Highly Uniform Wafer-scale Synthesis  of Graphene on SiC

Electronic Materials Growth, Characterization, and Processing

Electronic materials, many invented or engineered, are the foundation of all solid-state electronic devices, enabling emitters and detectors from the deep-ultraviolet to the far-infrared, radio frequency switches for advanced radar and communication systems, high-power switches for efficient energy conversion, and more. The ESTD possesses electronic materials synthesis, characterization, and processing capabilities and expertise that are among the world's best. ESTD scientists work to advance understanding and establish foundations for next-generation and generation-after-next electronic and optoelectronic devices.

Scanning electron microscope image of antimonide-based heterojunction bipolar transistors


The minimum device feature size in state-­of­‐the­‐art electronics is currently less than 30 nm and is expected to scale down to ~10 nm over the coming decade. On this scale, dimensional constraints affect device behavior in unexpected ways because the device size is smaller than the characteristic length-scale of the fundamental excitations that control the electronic, optical, and thermal properties of materials. Consequently, such nanometer-­scale devices exhibit fundamentally different properties than their microscopic counterparts. These size effects present both challenges and opportunities for future DOD electronics technology.

Image taken with an infrared camera utilizing the NRL-produced infrared focal plane.


Optoelectronics is the science and technology of electronic materials and devices that produce, detect, and control light electronically. The broad societal impact of this field is well illustrated by the ubiquitous camera-phone. Much of our modern military is also enabled by optoelectronic devices, which provide capabilities such as night-vision, 24-hour surveillance, seeing through obscurants, and threat detection, to name a few. Optoelectronic research in the ESTD is focused on advancing the capabilities of infrared sensor technologies with new materials and approaches.

A high-efficiency solar array that has been directly integrated into a Marine's backpack to form a portable battery recharing system.


Photovoltaic refers to the generation of electrical energy from light. Perhaps the best-known photovoltaic technology is the solar cell, a semiconductor device that converts sunlight into electricity. The goal of photovoltaic research and development in the ESTD is to adapt this versatile, renewable energy source to meet the needs of the military for energy security. This includes reducing battery loads and reliance on the logistical fuel supply chain, and advancing the capabilities of autonomous systems in the warfighters' environment.

Efficient High Voltage Silicon/SiC Hybrid Modules

Power Electronics

Power electronics is critical for Navy and Marine Corps platforms and missions. The introduction of new weapons systems, new radars, and new sensors means that power needs are growing rapidly for platforms such as electric combat vehicles and the more-electric aircraft. Advanced power electronic converters offer significant advances in power density, efficiency, and reduced total life cycle cost. These converters are based on wide bandgap silicon carbide (SiC) and gallium nitride (GaN) power switching devices and their integration with diamond material layers for improved thermal conductivity.
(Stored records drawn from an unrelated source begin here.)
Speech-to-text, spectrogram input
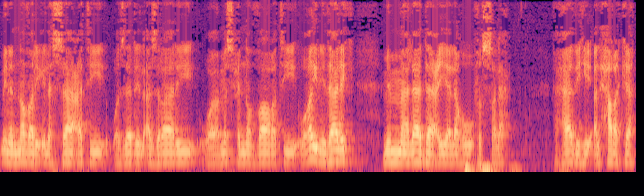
من النظر إلى الساعة وزر الأزرار ومسح النظارة وغير ذلك مما لا داعي له في الصلاة. فهذه الحركة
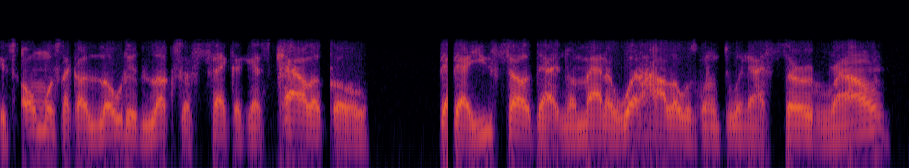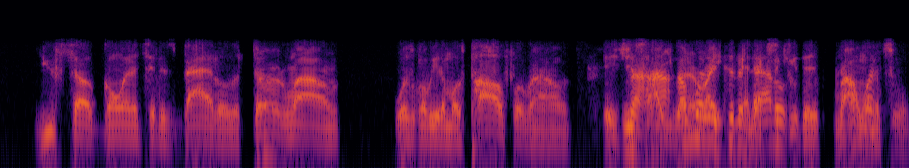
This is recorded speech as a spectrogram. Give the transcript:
it's almost like a loaded Lux effect against Calicoe. That, that you felt that no matter what Hollow was going to do in that third round, you felt going into this battle, the third round was going to be the most powerful round. It's just how you going to write and battle- execute the I round one went- and two.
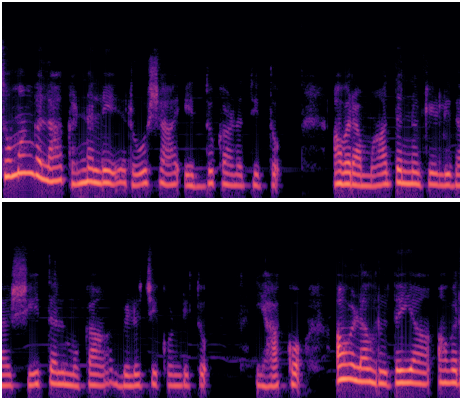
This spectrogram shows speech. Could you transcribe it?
ಸುಮಂಗಲ ಕಣ್ಣಲ್ಲಿ ರೋಷ ಎದ್ದು ಕಾಣುತ್ತಿತ್ತು. ಅವರ ಮಾತನ್ನು ಕೇಳಿದ ಶೀತಲ್ ಮುಖ ಬಿಳುಚಿಕೊಂಡಿತು. ಯಾಕೋ ಅವಳ ಹೃದಯ ಅವರ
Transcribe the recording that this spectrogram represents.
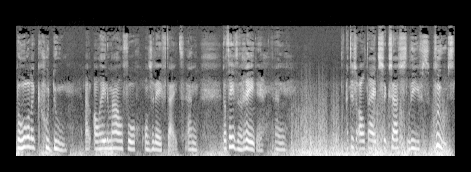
behoorlijk goed doen. En al helemaal voor onze leeftijd. En dat heeft een reden. En het is altijd succes leaves clues.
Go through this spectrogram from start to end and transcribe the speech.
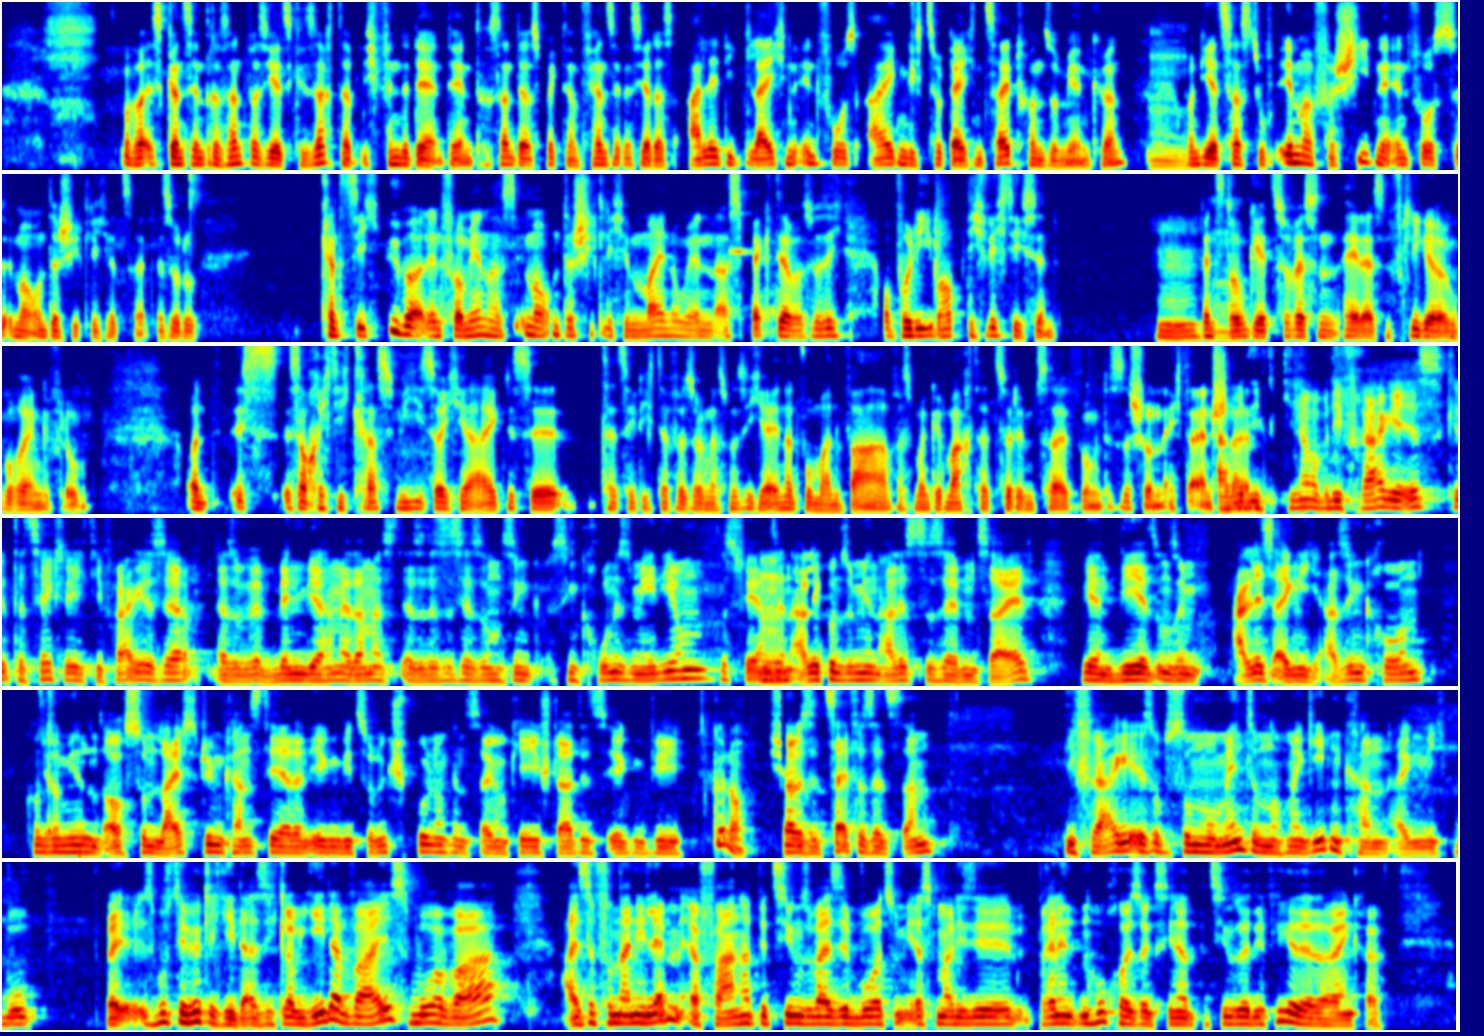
Aber ist ganz interessant, was ihr jetzt gesagt habt. Ich finde, der, der interessante Aspekt am Fernsehen ist ja, dass alle die gleichen Infos eigentlich zur gleichen Zeit konsumieren können. Mhm. Und jetzt hast du immer verschiedene Infos zu immer unterschiedlicher Zeit. Also du kannst dich überall informieren, hast immer unterschiedliche Meinungen, Aspekte, was weiß ich, obwohl die überhaupt nicht wichtig sind. Mhm. Wenn es darum geht zu wissen, hey, da ist ein Flieger irgendwo reingeflogen. Und es ist auch richtig krass, wie solche Ereignisse tatsächlich dafür sorgen, dass man sich erinnert, wo man war, was man gemacht hat zu dem Zeitpunkt. Das ist schon echt einschneidend. Aber die, genau, aber die Frage ist tatsächlich, die Frage ist ja, also wenn wir haben ja damals, also das ist ja so ein synchrones Medium, das Fernsehen, mhm. alle konsumieren alles zur selben Zeit, während wir jetzt unserem alles eigentlich asynchron konsumieren ja. und auch so ein Livestream kannst du ja dann irgendwie zurückspulen und kannst sagen, okay, ich starte jetzt irgendwie, genau. ich schaue das jetzt zeitversetzt an. Die Frage ist, ob es so ein Momentum nochmal geben kann eigentlich, wo, weil es wusste wirklich jeder, also ich glaube, jeder weiß, wo er war, als er von 9-11 erfahren hat, beziehungsweise wo er zum ersten Mal diese brennenden Hochhäuser gesehen hat, beziehungsweise den Flieger, der da reinkracht.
A schematic image of a thin film transistor consisting of carbon nanotubes on an SOI ("silicon on insulator") as shown in the SEM inset image.

Radiation Effects

The world around us consists of a radiation environment that varies dramatically from place to place and over time. Military systems must operate in environments that pose a consistent threat of high-intensity radiation, most notably space and the manmade nuclear environment. The impact of this radiation on electronic systems can be catastrophic, ranging from momentary interruptions in service, to loss of stored memory, to burnout of the entire system. The goal of the radiation effects research and development in the ESTD is to understand the mechanisms controlling the radiation response of the electronic materials, parts, and systems, devise ways to mitigate radiation effects, and develop new materials and devices that are resistant to radiation exposure.

Theoretical and Computational Electronics and Electromagnetics

Theory and computational modeling play important roles in guiding and understanding research and development in electronics by introducing novel concepts for behaviors and devices, predicting and interpreting materials properties, and simulating performance of devices and networks. The ESTD conducts a broad range of theoretical and modeling activities, often carried out in conjunction with experiment. It serves the overall electronics research and development effort in ways ranging from elucidating the fundamental properties of materials and structures to optimizing the performance of semiconductor and vacuum electronic devices.